SOURCE INFORMATION START
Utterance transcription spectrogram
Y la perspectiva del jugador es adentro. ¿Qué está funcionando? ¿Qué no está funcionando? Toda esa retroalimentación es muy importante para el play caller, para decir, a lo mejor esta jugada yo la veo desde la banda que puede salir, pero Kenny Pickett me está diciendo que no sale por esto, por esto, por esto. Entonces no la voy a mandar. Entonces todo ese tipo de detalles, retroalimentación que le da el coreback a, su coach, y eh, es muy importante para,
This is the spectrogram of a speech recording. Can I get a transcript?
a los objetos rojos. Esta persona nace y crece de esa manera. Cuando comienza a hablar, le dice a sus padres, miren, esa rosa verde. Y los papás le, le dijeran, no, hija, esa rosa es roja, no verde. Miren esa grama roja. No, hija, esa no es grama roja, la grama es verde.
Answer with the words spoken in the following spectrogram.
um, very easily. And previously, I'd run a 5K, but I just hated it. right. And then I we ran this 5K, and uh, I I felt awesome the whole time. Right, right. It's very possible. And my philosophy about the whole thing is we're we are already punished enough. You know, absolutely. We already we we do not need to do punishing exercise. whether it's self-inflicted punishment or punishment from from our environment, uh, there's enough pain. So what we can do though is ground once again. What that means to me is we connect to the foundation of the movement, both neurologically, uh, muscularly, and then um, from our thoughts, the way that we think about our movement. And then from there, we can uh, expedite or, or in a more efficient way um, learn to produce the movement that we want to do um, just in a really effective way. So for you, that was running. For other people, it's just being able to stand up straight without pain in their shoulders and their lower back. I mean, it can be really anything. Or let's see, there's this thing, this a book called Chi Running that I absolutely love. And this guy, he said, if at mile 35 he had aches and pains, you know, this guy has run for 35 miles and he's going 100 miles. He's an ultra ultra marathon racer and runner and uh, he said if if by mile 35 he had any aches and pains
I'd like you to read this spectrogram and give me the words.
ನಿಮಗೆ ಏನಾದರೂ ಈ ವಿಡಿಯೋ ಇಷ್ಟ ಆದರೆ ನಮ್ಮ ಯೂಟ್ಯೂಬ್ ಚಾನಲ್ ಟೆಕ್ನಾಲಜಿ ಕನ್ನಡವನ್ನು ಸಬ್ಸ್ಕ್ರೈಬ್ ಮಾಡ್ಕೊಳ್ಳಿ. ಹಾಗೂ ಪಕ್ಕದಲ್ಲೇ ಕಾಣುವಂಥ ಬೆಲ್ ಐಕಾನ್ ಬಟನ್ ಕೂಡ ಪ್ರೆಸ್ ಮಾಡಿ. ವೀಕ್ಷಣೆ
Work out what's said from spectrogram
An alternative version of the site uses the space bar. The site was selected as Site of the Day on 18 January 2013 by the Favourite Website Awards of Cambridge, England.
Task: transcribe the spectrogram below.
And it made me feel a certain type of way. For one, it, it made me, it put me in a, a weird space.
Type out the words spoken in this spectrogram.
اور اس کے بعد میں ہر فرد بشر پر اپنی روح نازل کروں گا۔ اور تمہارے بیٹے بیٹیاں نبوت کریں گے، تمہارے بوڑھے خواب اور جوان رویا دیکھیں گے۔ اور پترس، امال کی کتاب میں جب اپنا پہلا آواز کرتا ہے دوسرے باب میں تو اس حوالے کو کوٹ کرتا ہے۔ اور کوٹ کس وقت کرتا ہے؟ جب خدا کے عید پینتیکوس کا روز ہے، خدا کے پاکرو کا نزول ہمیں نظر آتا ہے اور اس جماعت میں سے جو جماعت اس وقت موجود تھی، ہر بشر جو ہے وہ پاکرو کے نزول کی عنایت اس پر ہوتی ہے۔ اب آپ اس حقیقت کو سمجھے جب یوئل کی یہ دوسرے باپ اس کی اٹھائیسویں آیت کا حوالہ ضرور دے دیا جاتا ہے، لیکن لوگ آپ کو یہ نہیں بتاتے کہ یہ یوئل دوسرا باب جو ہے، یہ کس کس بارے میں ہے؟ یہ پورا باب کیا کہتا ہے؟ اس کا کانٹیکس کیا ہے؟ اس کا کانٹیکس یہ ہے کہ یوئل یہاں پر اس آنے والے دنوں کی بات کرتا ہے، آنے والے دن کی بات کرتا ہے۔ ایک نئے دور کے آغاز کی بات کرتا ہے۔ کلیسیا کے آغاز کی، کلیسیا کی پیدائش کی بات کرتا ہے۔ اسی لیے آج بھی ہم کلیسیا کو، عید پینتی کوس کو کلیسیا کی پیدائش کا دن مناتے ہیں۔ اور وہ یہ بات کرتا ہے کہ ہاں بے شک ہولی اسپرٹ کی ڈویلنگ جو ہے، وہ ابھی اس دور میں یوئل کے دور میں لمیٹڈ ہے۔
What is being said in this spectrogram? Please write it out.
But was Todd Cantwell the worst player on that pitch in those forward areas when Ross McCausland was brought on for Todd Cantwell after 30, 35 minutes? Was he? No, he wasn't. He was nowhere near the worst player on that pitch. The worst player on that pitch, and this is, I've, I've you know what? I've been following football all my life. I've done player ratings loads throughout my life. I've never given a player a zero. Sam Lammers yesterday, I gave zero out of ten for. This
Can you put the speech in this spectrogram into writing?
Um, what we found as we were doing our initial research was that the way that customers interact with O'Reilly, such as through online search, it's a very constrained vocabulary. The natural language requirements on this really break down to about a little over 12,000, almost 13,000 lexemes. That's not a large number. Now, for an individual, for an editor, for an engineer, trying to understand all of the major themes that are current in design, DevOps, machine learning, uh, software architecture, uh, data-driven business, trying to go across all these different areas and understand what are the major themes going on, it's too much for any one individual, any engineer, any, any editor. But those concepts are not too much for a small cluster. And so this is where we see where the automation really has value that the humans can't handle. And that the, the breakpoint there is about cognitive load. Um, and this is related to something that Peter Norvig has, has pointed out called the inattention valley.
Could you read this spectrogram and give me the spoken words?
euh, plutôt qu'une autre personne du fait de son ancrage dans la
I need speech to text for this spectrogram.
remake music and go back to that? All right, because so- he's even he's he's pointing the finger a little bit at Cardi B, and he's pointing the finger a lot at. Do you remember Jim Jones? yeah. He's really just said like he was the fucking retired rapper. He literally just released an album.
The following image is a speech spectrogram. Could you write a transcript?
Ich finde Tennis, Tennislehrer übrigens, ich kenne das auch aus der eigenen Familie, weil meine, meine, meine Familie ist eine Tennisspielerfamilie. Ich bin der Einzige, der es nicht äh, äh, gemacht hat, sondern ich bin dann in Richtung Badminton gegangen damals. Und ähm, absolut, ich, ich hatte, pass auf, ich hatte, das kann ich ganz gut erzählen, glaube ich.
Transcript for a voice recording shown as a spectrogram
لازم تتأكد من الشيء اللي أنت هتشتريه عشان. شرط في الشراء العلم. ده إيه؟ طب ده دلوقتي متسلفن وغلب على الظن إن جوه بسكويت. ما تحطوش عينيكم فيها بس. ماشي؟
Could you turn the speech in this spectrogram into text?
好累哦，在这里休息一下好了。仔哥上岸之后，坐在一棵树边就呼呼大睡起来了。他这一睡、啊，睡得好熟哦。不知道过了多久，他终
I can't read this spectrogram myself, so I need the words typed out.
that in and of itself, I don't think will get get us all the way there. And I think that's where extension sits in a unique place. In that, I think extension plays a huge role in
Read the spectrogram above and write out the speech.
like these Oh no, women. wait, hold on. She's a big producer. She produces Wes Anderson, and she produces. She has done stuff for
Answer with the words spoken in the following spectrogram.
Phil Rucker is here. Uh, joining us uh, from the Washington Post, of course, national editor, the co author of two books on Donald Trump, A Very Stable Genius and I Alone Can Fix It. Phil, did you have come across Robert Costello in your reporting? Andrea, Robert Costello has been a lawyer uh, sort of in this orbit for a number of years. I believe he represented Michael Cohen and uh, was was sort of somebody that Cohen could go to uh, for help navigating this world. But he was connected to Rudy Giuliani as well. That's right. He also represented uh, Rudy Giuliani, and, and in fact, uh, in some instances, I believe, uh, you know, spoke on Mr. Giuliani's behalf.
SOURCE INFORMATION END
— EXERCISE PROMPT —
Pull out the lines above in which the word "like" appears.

— OUTPUT FOR THIS EXERCISE —
I'd like you to read this spectrogram and give me the words.
remake music and go back to that? All right, because so- he's even he's he's pointing the finger a little bit at Cardi B, and he's pointing the finger a lot at. Do you remember Jim Jones? yeah. He's really just said like he was the fucking retired rapper. He literally just released an album.
like these Oh no, women. wait, hold on. She's a big producer. She produces Wes Anderson, and she produces. She has done stuff for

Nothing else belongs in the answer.